Poll: 79% support citizenship for DREAMers — including 66% of Republicans
The far-left outlet responsible for this highly cuck-ish piece of data is, you guessed it, Fox News. It was just two weeks ago that their man at 8 p.m., Tucker Carlson, sternly warned Trump to be careful about making a deal with Democrats to legalize DREAMers, as “a party this out of sync with its own voters will collapse and splinter.” We sure it’s Trump who’s out of sync with Republican voters on this?

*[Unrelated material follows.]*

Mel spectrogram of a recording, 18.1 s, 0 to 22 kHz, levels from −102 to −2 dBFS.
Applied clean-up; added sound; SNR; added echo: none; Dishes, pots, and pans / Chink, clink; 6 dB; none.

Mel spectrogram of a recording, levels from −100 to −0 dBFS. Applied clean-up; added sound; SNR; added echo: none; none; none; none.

One knock on Fox’s question here: It doesn’t offer the middle-ground option of letting DREAMers stay in the U.S. as permanent residents. Polls that do offer that option find weaker support for outright citizenship. For instance, Morning Consult saw Republicans split 46/23 a few weeks ago between citizenship and permanent residence, with another 24 percent in favor of deportation. Combine the numbers for letting DREAMers stay, though, and you’re very close to what Fox found when it gave people an up-or-down vote on full citizenship. When push comes to shove, a heavy majority of Trump’s own party gives DREAMers thumbs up:
That’s in response to the question “Do you favor or oppose granting U.S. citizenship for illegal immigrants under the age of 30 who were brought to the United States as children, provided they pass a background check?” When you remove citizenship from the equation and instead ask only about work permits for DREAMers, the numbers climb higher. The public overall splits 86/12 in favor while Republicans are only slightly less enthusiastic at 80/17. Most surprisingly, when you expand the scope of the question to the entire working illegal population, not just DREAMers, Republicans still prefer legalization to deportation — heavily. Given a choice between deporting as many as possible and setting up a system to legalize them, 69 percent of GOPers prefer the latter versus 28 percent who prefer the former.

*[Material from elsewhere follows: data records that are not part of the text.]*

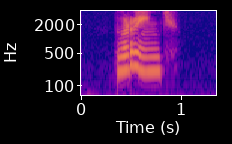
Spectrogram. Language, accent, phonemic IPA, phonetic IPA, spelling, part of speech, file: Armenian, Eastern Armenian, /bəˈrint͡ʃʰ/, [bərínt͡ʃʰ], բռինչ, noun, Hy-բռինչ.ogg
- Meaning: 1. hackberry, the fruit of the nettle tree (Celtis spp.) 2. the fruit of the guelder rose (Viburnum opulus)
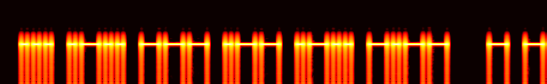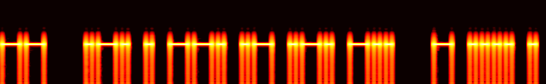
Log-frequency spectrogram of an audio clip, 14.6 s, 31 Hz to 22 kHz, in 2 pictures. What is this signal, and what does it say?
Morse code, heard as a keyed tone, about 15 wpm, 700 Hz. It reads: SLOWLY TO REGARD THE
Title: A Sound Of Thunder 15wpm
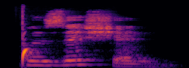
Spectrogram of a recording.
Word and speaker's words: position: position, position. 자, position 같은 경우는 발음이 약간 터지는 느낌이 좀 놔주셔야 돼요. position 하고 O 발음을 너무 세게 두게 되면 발음이 좀 어색하게 들려서 position, 느낌이 나야 됩니다.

Is there a “Trump effect” here? Note this trend on the last question, about legalizing or deporting working illegals:
Usually when we talk about a Trump effect in polling, we mean Trump pulling Republicans further towards nationalism or pushing liberals further towards the left. That’s probably what’s happening here — Democrats, recoiling against all things MAGA, are even more fanatically pro-amnesty in the Trump era than they were before and thus so is the overall population. It may be, though, that Trump’s flirtation with legalizing DREAMers has given some soft opponents of amnesty on the Republican side a sense of “permission” to further soften their own views. Er, towards *all* illegals, though?

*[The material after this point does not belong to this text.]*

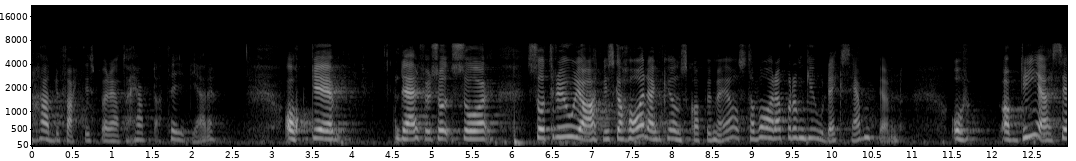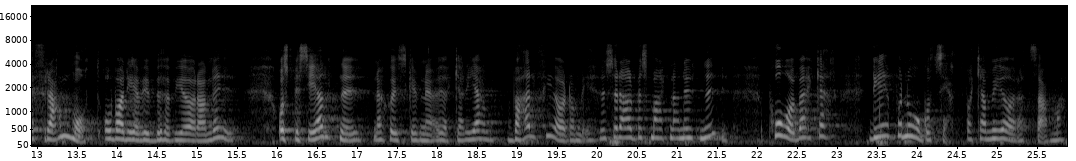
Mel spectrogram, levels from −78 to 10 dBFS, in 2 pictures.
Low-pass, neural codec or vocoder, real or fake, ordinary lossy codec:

Anyway. I want to flag one more table from Fox’s poll even though it has nothing to do with immigration. FNC asked people who approve of Trump and who disapprove of him to name the first thing that came to mind in terms of what he could do to change their opinion of him. If you like him, what could he do to make you like him less? If you dislike him, what could he do to make you like him more? Check this out:
It’s not his policies that anti-Trumpers name as the first problem that occurs to them. It’s him popping off like a loudmouth at the end of the bar on Twitter. When Fox got more specific, asking people whether “the way Donald Trump talks about North Korea” is helpful or not, they split 23/70; when the same question was asked about the way he talks about Iran, the split went 23/59. Interestingly, people who approve of Trump also named changing his Twitter use, or “not speaking his mind,” as the thing that could most get them to disapprove of him, but by a far smaller share — just 12 percent. If the numbers above are accurate, evidently POTUS could make himself quite a bit more popular just by … putting away his phone. As chance would have it, Nate Silver posted something yesterday making that very argument, that there appears to be a relationship between Trump acting especially crank-ish and insulting on Twitter and his job approval sliding. Silver even tried to project, via the available data, how high Trump’s approval might rise if he deleted the Twitter app and kept quiet for awhile. Best guess: Four points, which may not sounds like much in isolation but could be the difference between the GOP holding and losing the House next fall. His Twitter usage is the single most consistent reminder of what a loose cannon he is temperamentally. The less there is of it, the fewer the reminders.